Over the time, people have realised that compared to the Traditionally Handcrafted Kitchen Knives, the machine made Steel and Mixed Alloy Knives are very brittle and prone to damages. Before dropping serious cash on a knife, they want to know things like whether it’s Traditionally made, what metal is used for the Blade, what are the shaping techniques used and lots more. Because they have realised that how a knife sharpens, dulls, feels in your hand, and holds up over the long haul. And that paved the way for our Hailed Traditional Handcrafted Knives to make a celebrated, much-needed come back. They come in all shapes, curvy and pointed. Forged knives tend to be the strongest and most durable because they are heated at extremely high temperaturesand hammered into shape. They are typically heavy, thick,super sturdy and are sure to last for a life time. With an occasional rubbingor sharpening done ona marble or any abrasive surface, this key weapon in your quiver will be ready to roar in the kitchen. In every walk of life, people are in search of more sustainable choices so why not in kitchen. So, durability of conventionally forged Iron Knives, the world finds applaudable enough to give it a return ticket to the modern kitchen. And along with a pair of ‘new’ but ‘old styled’ Traditional Iron Knife, we make a return to the basics of great life that our ancestors taught.
It's healthier for you
If you’re trying to eat healthy, vegetables are a no brainer. But you also need to know that what you use to cut you veg could also affect the nutrients you get from them. Cutting vegetables with knife blades made from iron, helps in indirect absorption of iron. This will be particularly beneficial to vegetarians who miss out on iron and other essential nutrients. Also,if you're using a dull knife for cutting herbs, you might notice smudges of green on the cutting board and blade. As it turns out, this is a waste of excellent nutrients.So, the sharper the knife, the more nutrients you retain in the food. When cut with sharper knives, there will be lesser nutrient loss also. A sharp knife, as opposed to a dull blade, doesn't bruise the produce as much. As a result, there is less leakage of calcium and potassium.

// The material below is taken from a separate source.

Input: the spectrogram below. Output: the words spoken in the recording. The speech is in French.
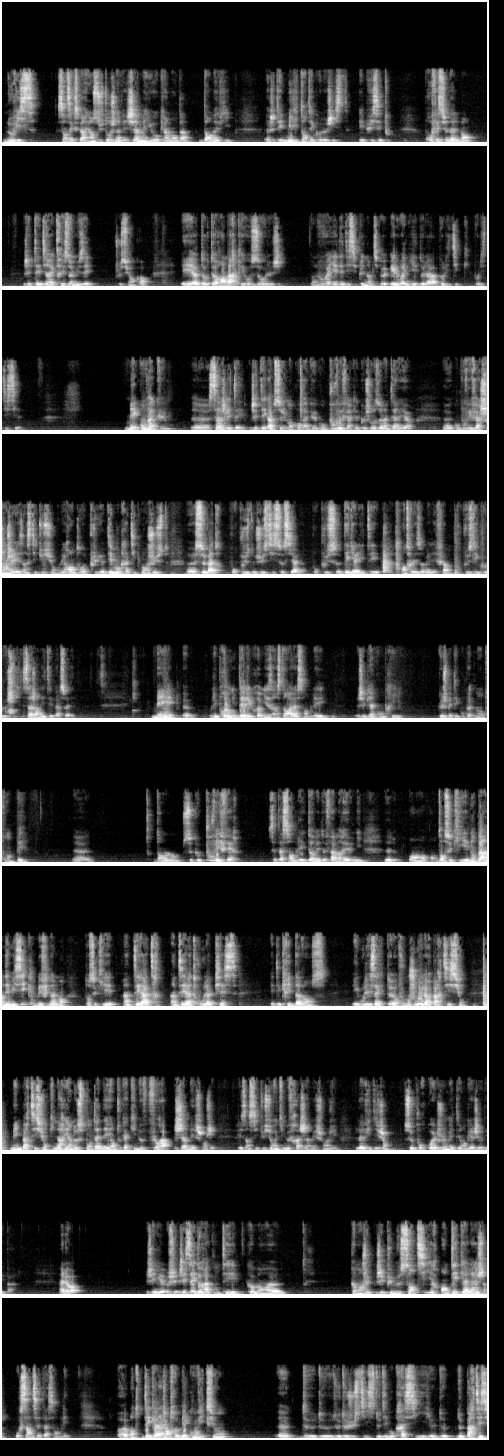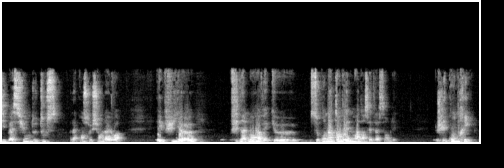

Besides sharper, higher quality Traditional Knives makes cooking feel less like a chore or struggle because, for sure that hard to cut veggies would get cut so fast and effortlessly!It brings the joy and health back to cooking.
What’s your Choice of Knife?
People want to buy products that express who they are and their personality. And increasingly they are becoming conscious about our planet’s long life and waste free living. We at Law India, with an objective to rejuvenate and reposition the knife making craft collaborate with Artisans of Palakkad in recreating forgotten designs and types of traditional knives; so as to provide sustainable living opportunities for the buyers and artisans alike. As it's become increasingly apparent that the quality of the tool matters, our Knives are handcrafted by the head Black smiths who for ages now are hailed for forging the best Knifes in India. Testimony is that you will not need to sharpen these knives like the way you do with other Metal variants. For around 15 years it can remain as sharper as when you bought it for the first time. Growing up, we have seen our mothers and Grand Mothers use them and display as their precious procession. Now as part of our endeavour to join with the ‘Make in India’ Movement, we are striving hard to revive our glorious tradition and to create what we require at our own land. We encourage use and production of Traditionally Handmade Iron Knives along with our other homespun productions.
To purchase a knife of your choice or your mother’s choice, you need not choose from the low-quality ones found in market. Both the taste of old generation and the younger generation’s eye for quality we try catering to with our authentic Handmade Traditional Knifes Collection. To bag one, please visit our physical store in Trivandrum or log on to our exclusive online Shopping platform weaveskart.com. Products available in popular online shopping platforms like www.amazon.in or www.flipkart.com.